    But I'm still a bit old school. A few weeks ago someone asked me if I'd ever own a radio station as a business. At first I thought "No!" because it seems that old forms of media are dead. I've wanted to start a magazine, and had an e-zine in the past, but always thought I'd have to go the digital route because that's where the world is going.

    But then I looked at myself. When I'm in the car I usually listen to the radio, occasionally CDs, and never MP3s. When I buy a movie I want the case, cover and DVD disk, not an electronic file I can watch on my computer and burn onto a blank DVD. I'd rather buy a magazine from the store than read an e-zine on YUDU. I'd rather buy a book from the store than buy a file I can read on my phone or e-reader. If this is how I am I'm sure there are millions of people in the world who are the same way.

    A lot of the traditional media are starting to use new media, like Facebook, Twitter, and YouTube, to suppliment print. A lot of newspaper editors also have blogs to supplement their print writing.

    Personally, as someone who writes and does desktop publishing, I'd rather see my work in print than in a PDF or some digital format. It's an amazing feeling to have your work in your hands.

    I don't think print will ever die. That would rob us of the beautiful experience of going into a magazine shop to browse or going to a book store to have a coffee and read.

    Long live print!

  • Barbara Palmer

    Kevin, thank you for your thoughtful comments. I think magazines and books are beautiful, too, and I like to get my hands on them.

    Radio is a great example of "old media" staying fresh and relevant in the face of new communications.

    Hope you do start that magazine …

  • RS

    Agreed.

    Postering and graffiti as advertising form are thousands of years old (we are just back from a trip to Rome where that is still on evidence).

    And yet you see both of them still in use today.

    Media channels rarely die. New ones just get added to the mix.

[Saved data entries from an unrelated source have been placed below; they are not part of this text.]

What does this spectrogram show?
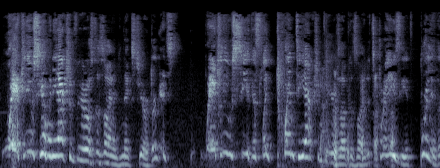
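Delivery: high, loud, gushing enthusiasm; excited hype. Real, not acted. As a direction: build anticipation, bursting with excitement. Hyping his designs for next year.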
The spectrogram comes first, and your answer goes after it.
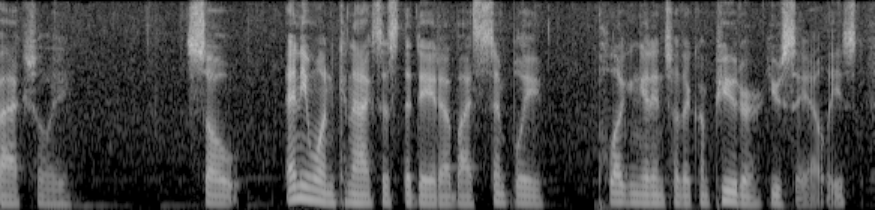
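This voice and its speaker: A man's voice: fairly low pitch, darkish tone, close to an everyday voice. A man playing a smug veteran investigator in an audio drama, wry and probing as he interrogates. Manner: wry, needling, deliberate.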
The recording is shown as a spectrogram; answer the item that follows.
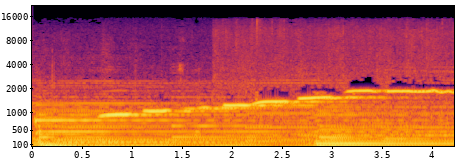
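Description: Background music in an instrumental passage between sung verses: a high, held lead melody climbs slowly in small steps over sustained low chords, and the bass chord changes about three seconds in.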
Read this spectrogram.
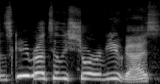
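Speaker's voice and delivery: voice breaking into a very high squeak. Diecast reviewer talking to viewers, with a voice crack. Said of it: "Nice voice crack".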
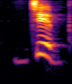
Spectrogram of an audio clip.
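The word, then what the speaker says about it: 집: सो इसको हम किस तरीके से प्रोनाउंस करेंगे, एज ज। जैसे कि हमारे पास एक वर्ड है जिब, जिब।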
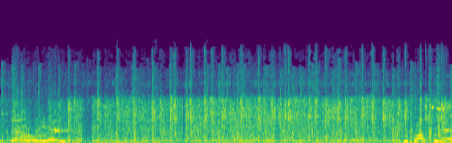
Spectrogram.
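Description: An automatic gun fires rapid shots in a video game.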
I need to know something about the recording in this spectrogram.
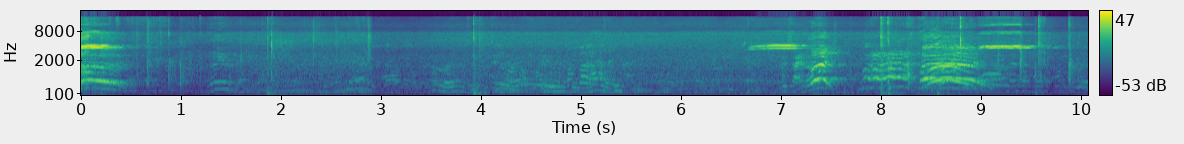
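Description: A volleyball rally: the ball is struck with a few sharp slaps, and players and spectators shout loudly at the start and again in a burst of yelling and cheering near the end, with short, high, whistle-like tones among the shouts.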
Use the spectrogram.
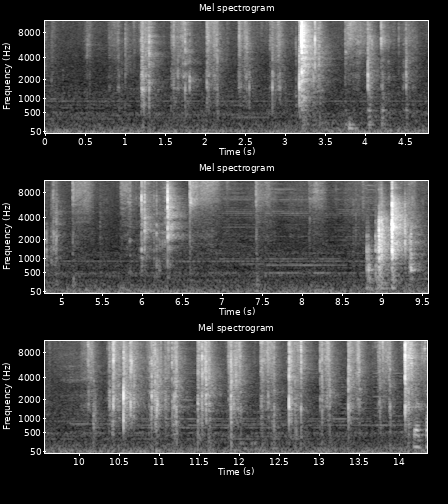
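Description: Tarot cards being shuffled by hand in a quick run of crisp riffling snaps, close and quiet, with a longer flurry partway through.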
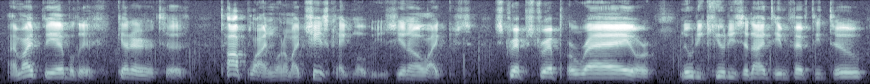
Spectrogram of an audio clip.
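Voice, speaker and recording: A very bright, hard-edged male voice acted by a man plays a sleazy B-movie producer in an audio drama. He is lowish in pitch and brash, spinning his story in crude, wisecracking mid-century showbiz slang. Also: rough recording. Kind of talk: documentary-interview style monologue, mid-century showbiz slang.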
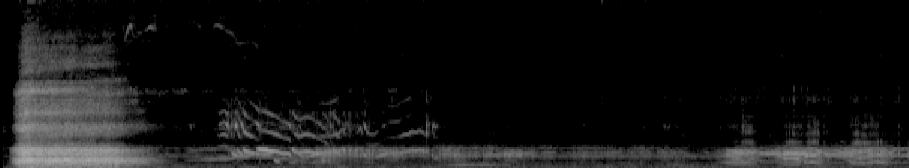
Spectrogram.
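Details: Wheezing with influenza A: a loud breath followed by high, squeaky whistling tones during breathing.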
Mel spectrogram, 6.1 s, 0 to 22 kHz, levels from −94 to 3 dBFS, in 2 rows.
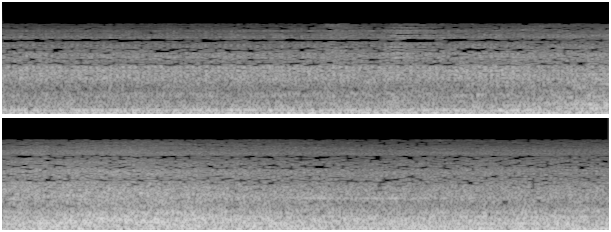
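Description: Throughout, the audio stops at 9.7 kHz and its treble turns to grainy hiss with blurred attacks, likely heavy Vorbis compression, noise-filled rather than MP3-style metallic swirling.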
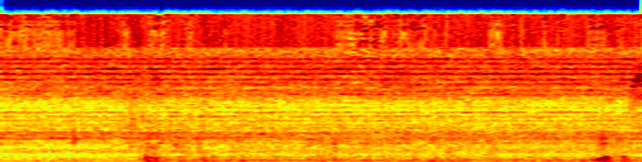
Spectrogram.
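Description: Running tap water rinsing a vintage baby doll in a sink, a steady, close hiss of flowing water lasting the whole stretch with slight splashy variations as the stream hits the doll.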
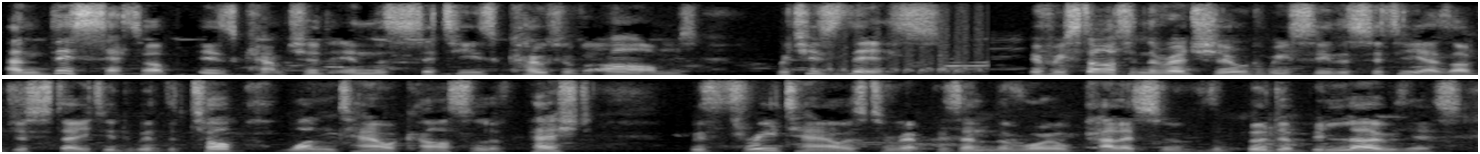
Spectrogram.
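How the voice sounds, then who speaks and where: A man's voice: medium pitch, very animated, normal speed, darkish tone, slightly rough, rough recording. A man hosting a video, narrating a script with a playful, jokey delivery. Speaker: video host.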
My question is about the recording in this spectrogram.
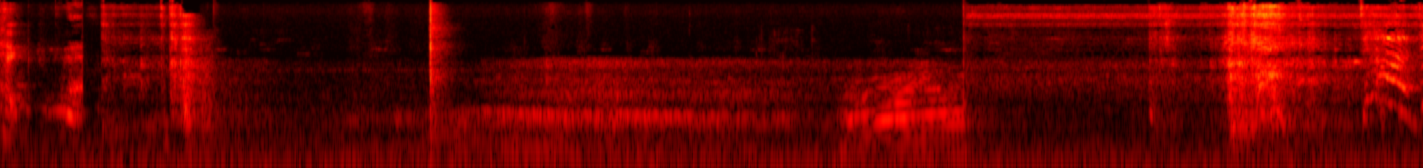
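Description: Soundtrack of short amateur video clips played back: a muffled, dull-sounding stretch with a sharp click about four seconds in and a voice rising in pitch near the middle, then a clearer clip with voices talking near the end. A woman's laughter is heard briefly at the start.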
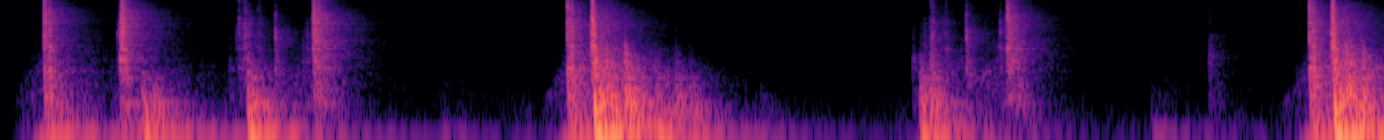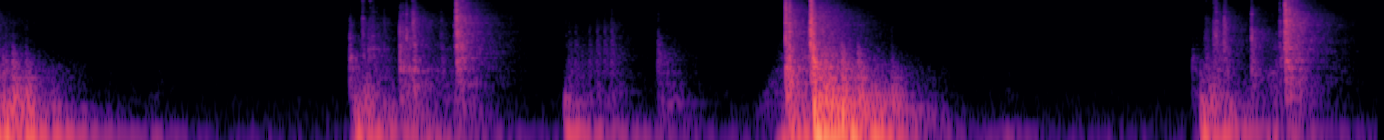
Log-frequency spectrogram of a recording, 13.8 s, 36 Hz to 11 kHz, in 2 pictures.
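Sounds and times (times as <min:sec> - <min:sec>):
door opening and closing: 0:00.2 - 0:01.9, 0:02.8 - 0:03.7, 0:04.6 - 0:05.3, 0:06.5 - 0:07.3, 0:08.7 - 0:11.6, 0:12.9 - 0:13.8.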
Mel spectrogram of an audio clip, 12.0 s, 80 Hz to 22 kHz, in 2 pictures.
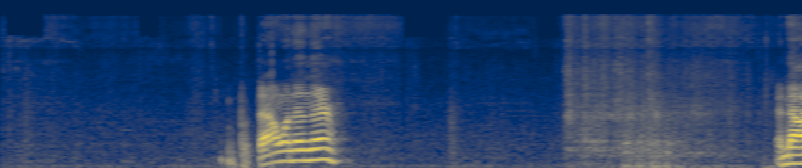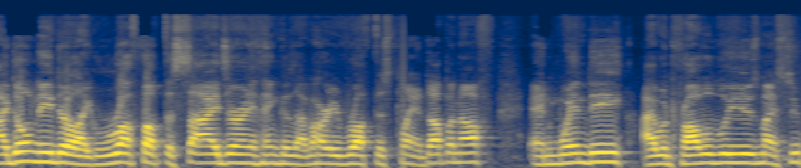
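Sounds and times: potting soil rustling: 0:04.2 - 0:06.8.

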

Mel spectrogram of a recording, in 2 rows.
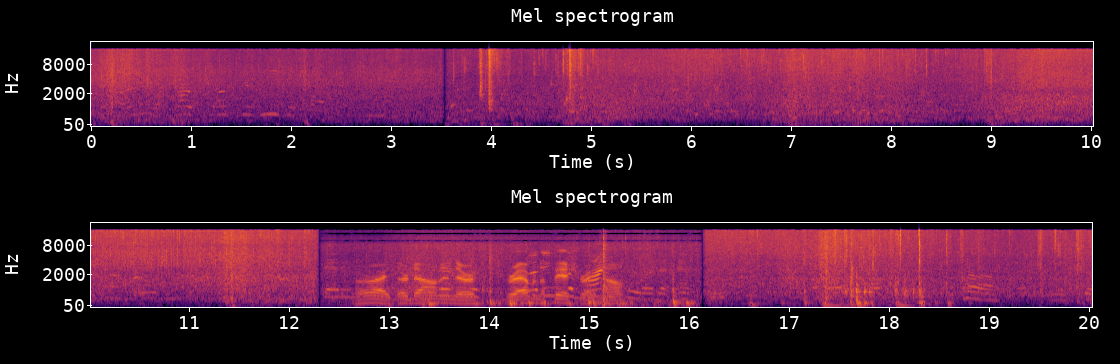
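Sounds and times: river water rushing: 0:00.0 - 0:20.0
water spilling off frame: 0:16.1 - 0:20.0.

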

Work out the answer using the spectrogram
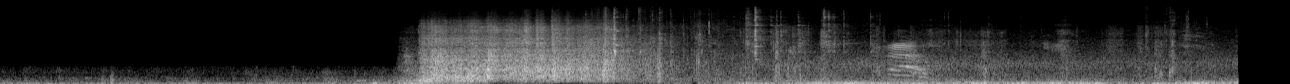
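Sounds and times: bicycle crashing in dirt: 0:04.0 - 0:09.6
dirt and gravel scraping: 0:04.0 - 0:12.4
falling grit ticking: 0:04.0 - 0:12.4
person crying out: 0:08.8 - 0:09.4.

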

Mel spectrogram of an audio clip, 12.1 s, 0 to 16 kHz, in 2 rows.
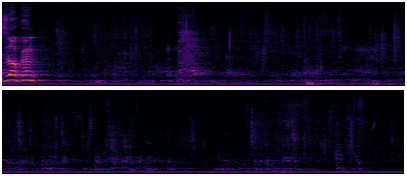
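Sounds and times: paper rustling: 0:03.4 - 0:12.0.

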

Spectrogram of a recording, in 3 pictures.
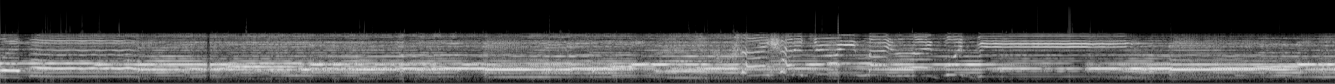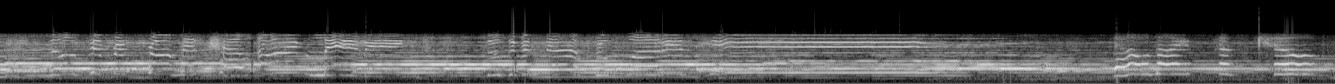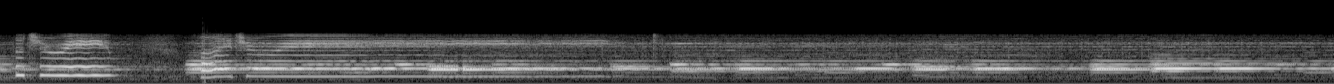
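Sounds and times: woman singing a long note: 0:00.0 - 0:03.1, 0:07.2 - 0:12.1, 0:12.9 - 0:23.3, 0:24.5 - 0:28.0, 0:28.6 - 0:34.2
ballad backing music: 0:00.0 - 0:40.0
woman singing solo: 0:07.4 - 0:11.4, 0:13.4 - 0:22.8.

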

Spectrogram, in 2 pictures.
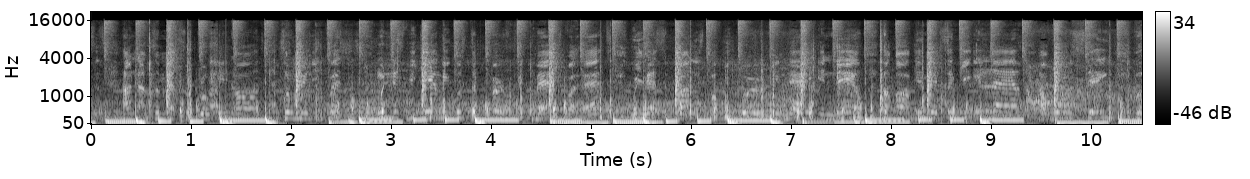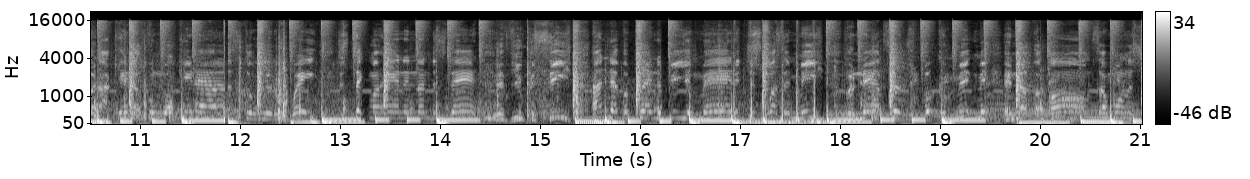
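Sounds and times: hip-hop backing track: 0:00.0 - 0:21.0
skateboard wheels rolling on concrete: 0:00.0 - 0:21.0.

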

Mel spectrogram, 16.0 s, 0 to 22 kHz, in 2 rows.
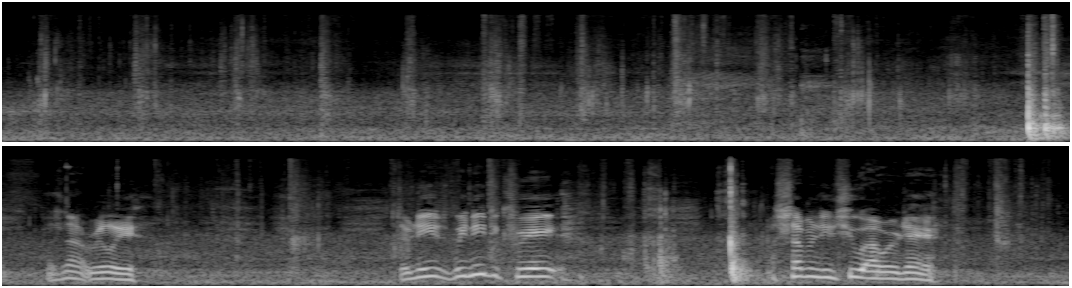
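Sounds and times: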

Your radio example is a perfect proof point!

    Cheers and thanks for a smart post.

    Scott

  • Barbara Palmer

    Thank you for your comment, Scott. Excellent point about postering — I had not thought of that!